  • If you’re a current client with a signing appointment or a prospective client with a consultation and would prefer that meeting take place in your own home, we can accomplish that with a little bit of pre-planning on our part and with the addition of a laptop, smartphone, tablet or other computer in your home to facilitate this virtual meeting. For those of you that need to sign legal documents, that too can be accomplished with the use of a webcam (FaceTime etc.), so that we can witness and electronically notarize all of your important legal documents.
  • We launched the rollout of our on-demand webinar early so that new clients and our allied professionals can view the important component parts of ‘an estate plan that works’ at their convenience.  That is available on our website.

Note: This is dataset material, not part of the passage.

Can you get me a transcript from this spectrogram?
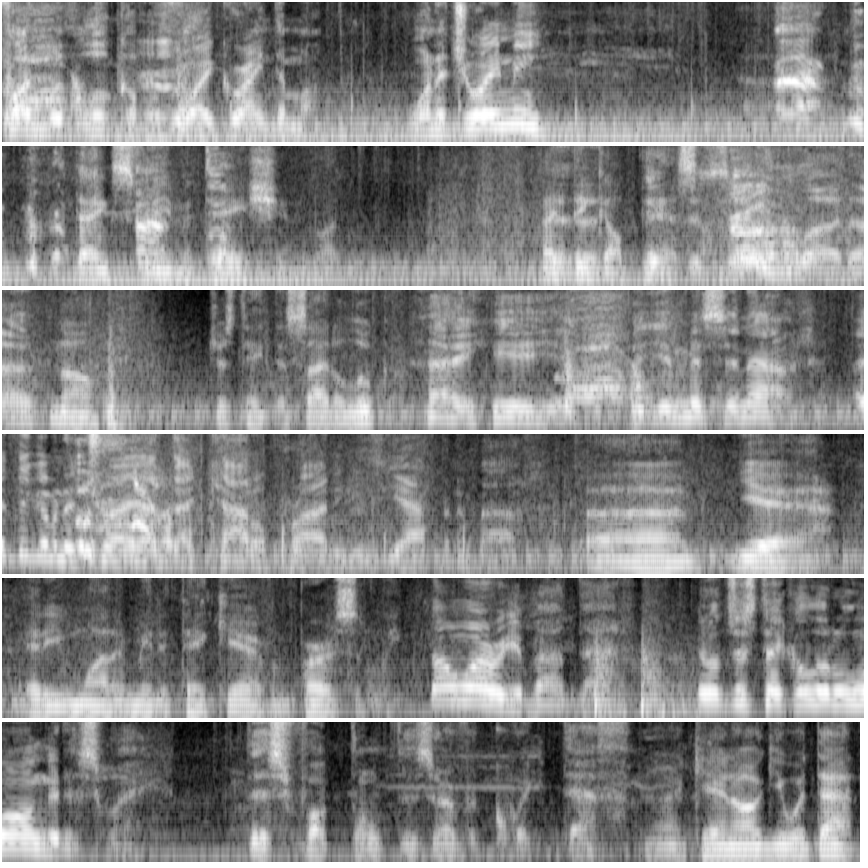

  • Live video workshops will be produced as quickly as possible and certainly ahead of our previous schedule; we will keep you posted as these events become available. Given the ‘boutique’ nature of the firm, we rarely have more than ten people in our office including team members at any one time. During this period of ‘social distancing,’ we promise to have no more than 8 people at any time.   This allows us to comply with the Governor’s directive to limit in-person gatherings.
  • The best way to communicate with us is still by phone during regular office hours of 8:30 to 5:00, Monday through Friday, or, you can email any of our team members (that is, their first name followed by @zarembalaw.com).  We will respond to these emails as quickly as possible.

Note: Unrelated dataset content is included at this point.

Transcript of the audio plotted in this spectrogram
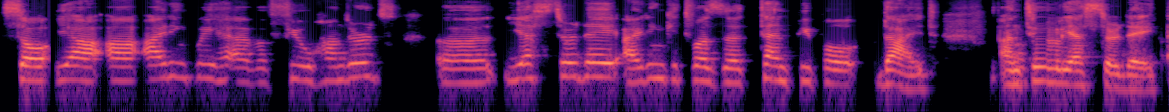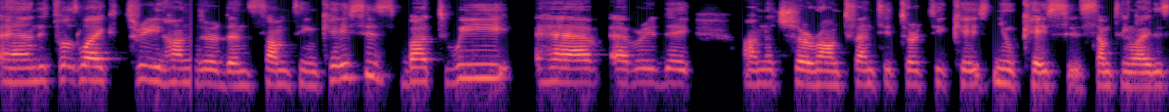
So yeah, uh, I think we have a few hundreds. Uh, yesterday, I think it was uh, ten people died until yesterday, and it was like three hundred and something cases. But we have every day I'm not sure, around 20, 30 case, new cases, something like this.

  • Please continue to follow the directives of our local, state, and federal agencies. For your health and in consideration of our team who is assisting you, if you’ve scheduled an office appointment or planned to drop off paperwork and are experiencing a fever, dry cough, or shortness of breath, please contact your primary care doctor for guidance and then our office to reschedule.

Thank you, Walt and the Zaremba Team

Update to our Process

The unprecedented coronavirus pandemic has taken our entire country by surprise. We understand how difficult this time is for America’s businesses and families.  However, we believe it is vitally important that we make every effort possible to continue to offer solutions that avoid disrupting our important partnership with you, your family and friends.  As you know, estate planning is not something that should wait for a more convenient time, therefore the opportunity to address your important goals both during and after this crisis should not wait.  To that end, we have added the option of a ‘virtual consultation’ to our office process.  You will now have a choice of either meeting with us in our office or in the comfort of your own home.